As a form of catharsis, Kugel turned to surfing. Born in Belarus and raised in Atlanta, Kugel didn’t have access to the water as she does now as a resident of the West Coast. While she had been surfing before the lockdown, the limitations of the shutdown made this healing mechanism a logical and organic choice.
“When you’re surfing, you’re working with what you’re getting,” she says. “If the ocean is really rough, you’re probably going to get worked. That really helped me a lot to focus my mind on something else, to distract my mind from the other anxieties of the real world that were happening.”
Kugel even found similarities between surfing and performing onstage. That also turned out to be healing. “I got the same feeling from surfing, where you’re exhausted and you’re spending your energy,” she says. “It was my way out.”
At some point, Kugel realized that losing her voice was a manifestation of something beyond singing. She turned to eye movement desensitization and reprocessing, an intense form of therapy also known as EMDR.
“I was in a constant state of anxiety and fear,” Kugel says. “It clicked in my brain, and the next day I woke up, and I wasn’t freaking out. I was walking around being like, ‘Wow, I’m not terrified!’ That was important in the healing process.”
Kugel knew that only by making new music again would she recover her ability to sing. In 2021, she began making Derealization. After that, when she felt like she could sing again, it was a creative and personal triumph. “Once I started making this record, that’s when I got my voice back,” she says. “It was like a sense of self that I hadn’t really had since the Coathangers started when I was very sure of myself and what I wanted to say.”
Making new music again reminded Kugel of the creative impulses that drove her to make music in the first place. While creating Derealization, Kugel went back to her origins as a musician by playing the acoustic guitar and the piano, giving the record a stripped-down sound.
“It was cool to put some of that in, put some organic, unamplified stuff in there,” Kugel says. “It was just really exciting. No fuzz pedals or whatever!”
In the end, Kugel decided to release Derealization under the name Julia, Julia instead of Soft Palms or White Woods. “It left me nothing to hide behind,” Kugel says. “First name Julia, last name Julia.”
While making the record, Kugel discovered the word “derealization,” which relates to the feeling of detachment from surroundings. It was during this discovery that she knew that this would be the album’s name. The concept of derealization is alluded to overtly on the track “Fever In My Heart,” particularly when Kugel sings, “Am I somebody else? Am I losing myself?”
“Derealization is feeling like you’re in a dream feeling,” she says. “You don’t know reality.”
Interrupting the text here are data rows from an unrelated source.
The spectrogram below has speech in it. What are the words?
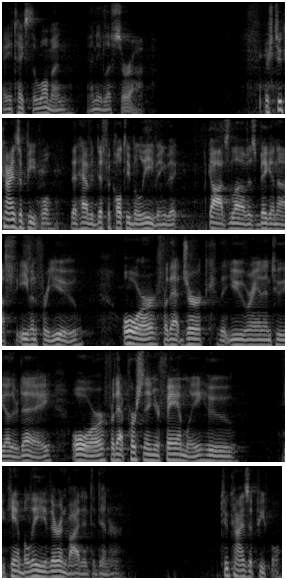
And he takes the woman and he lifts her up. There's two kinds of people that have a difficulty believing that God's love is big enough even for you or for that jerk that you ran into the other day, or for that person in your family who you can't believe they're invited to dinner. Two kinds of people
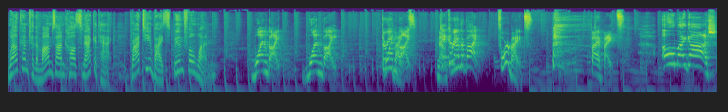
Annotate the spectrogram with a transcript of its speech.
Welcome to the Moms on Call Snack Attack, brought to you by Spoonful One. One bite. One bite. Three One bites. Bite. No, Take three, another bite. Four bites. Five bites. Oh my gosh.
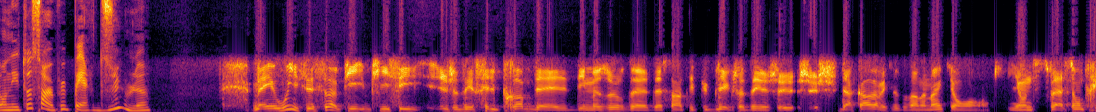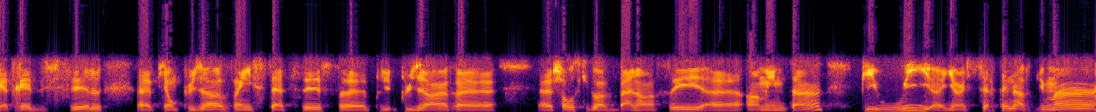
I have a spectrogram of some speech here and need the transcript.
on est tous un peu perdus, là. Ben oui, c'est ça. Puis, puis c'est, je veux dire, c'est le propre des mesures de, santé publique. Je veux dire, je, suis d'accord avec le gouvernement qui ont, qui ont une situation très très difficile, euh, puis ont plusieurs incitatifs, euh, plusieurs euh, euh, choses qui doivent balancer en même temps. Puis oui, il y a un certain argument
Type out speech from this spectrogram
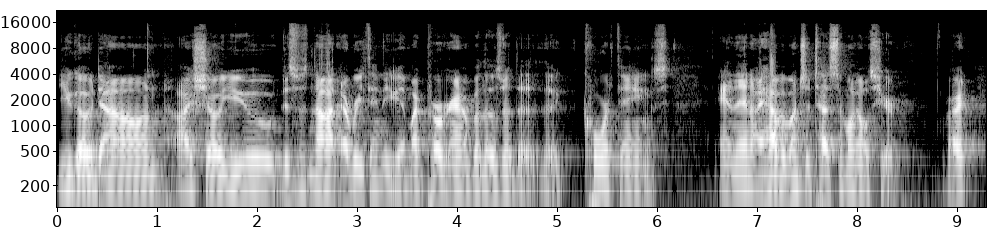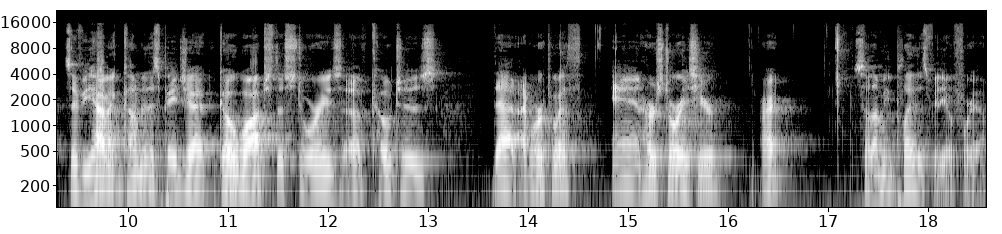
you go down, I show you, this is not everything that you get in my program, but those are the, the core things. And then I have a bunch of testimonials here, right? So if you haven't come to this page yet, go watch the stories of coaches that I've worked with. And her story is here, all right? So let me play this video for you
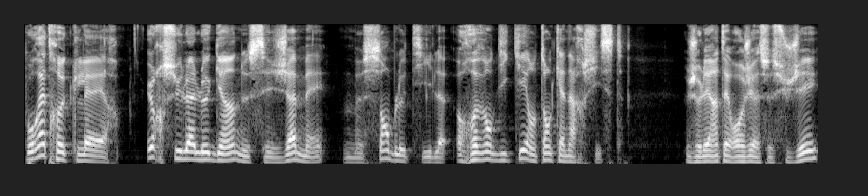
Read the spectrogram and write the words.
Pour être clair, Ursula Le Guin ne s'est jamais, me semble-t-il, revendiquée en tant qu'anarchiste. Je l'ai interrogée à ce sujet,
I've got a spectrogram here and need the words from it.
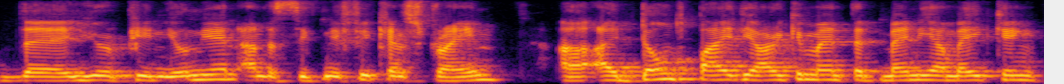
the European Union under significant strain. Uh, I don't buy the argument that many are making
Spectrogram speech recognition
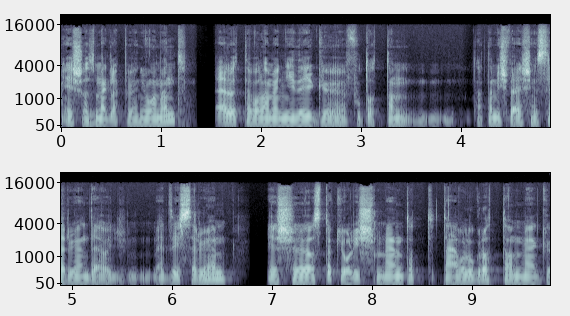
és az meglepően jól ment. Előtte valamennyi ideig futottam, hát nem is versenyszerűen, de hogy edzésszerűen, és az tök jól is ment, ott távolugrottam, meg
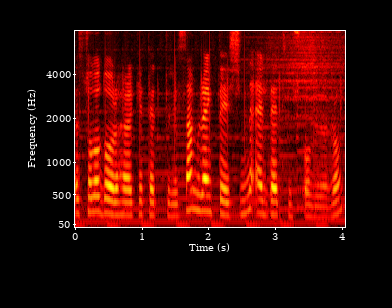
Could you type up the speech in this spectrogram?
ve sola doğru hareket ettirirsem renk değişimini elde etmiş oluyorum.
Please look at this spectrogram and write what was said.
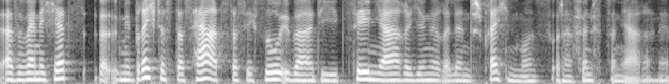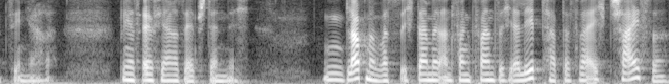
also wenn ich jetzt, da, mir bricht es das Herz, dass ich so über die zehn Jahre jüngere Lind sprechen muss oder 15 Jahre, ne, zehn Jahre. Bin jetzt elf Jahre selbstständig. Glaub mir, was ich damit Anfang 20 erlebt habe, das war echt scheiße.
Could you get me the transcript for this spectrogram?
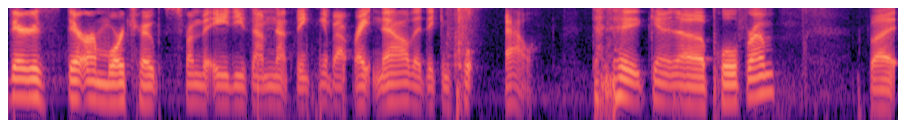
there's there are more tropes from the 80s I'm not thinking about right now that they can pull. out that they can uh, pull from. But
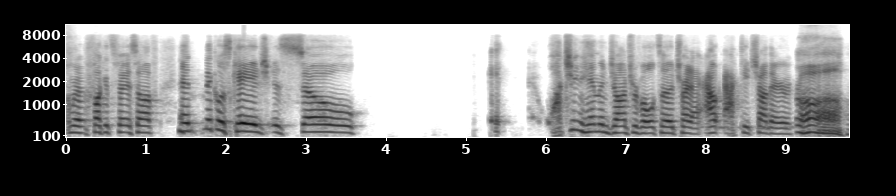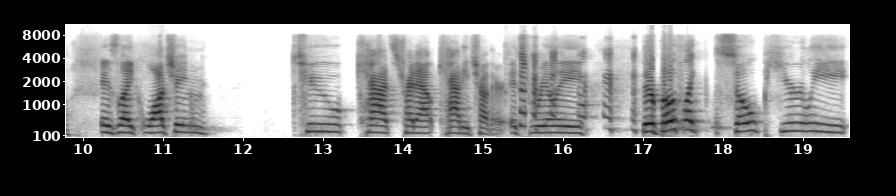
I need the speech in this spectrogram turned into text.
I'm gonna fuck its face off. And Nicolas Cage is so watching him and John Travolta try to outact each other oh. is like watching two cats try to outcat each other. It's really they're both like so purely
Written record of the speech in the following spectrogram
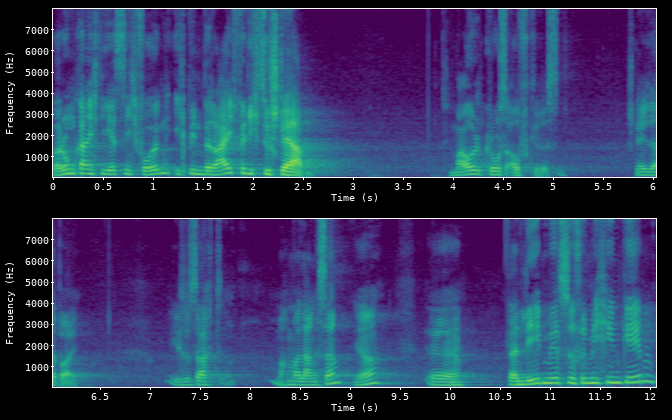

For Kugel, music was the way and destination during this difficult time. What began as a journey to understand who she was concluded with a testament to it. On “Do It Or Don’t,” Kugel sings, “Reap what you sow, but who can tell what will grow?” As Derealization shows, the answer turns out to be a renewed sense of purpose and meaning, both creatively and existentially.
“Everything on this record has meaning,” Kugel says.
As Kugel looks back on her whirlwind journey, she finds that music is more than just a balm during difficult moments in life. It is a radical tool for growth and transformation. Her relationship with music now is all the more meaningful because of it, and she’s embracing the future with excitement.
“I feel like I’m back, baby!” Kugel exclaims. “I’m so excited. I find myself staring off into space again, thinking about songs, thinking about what I want to say, instead of being fearful of it.”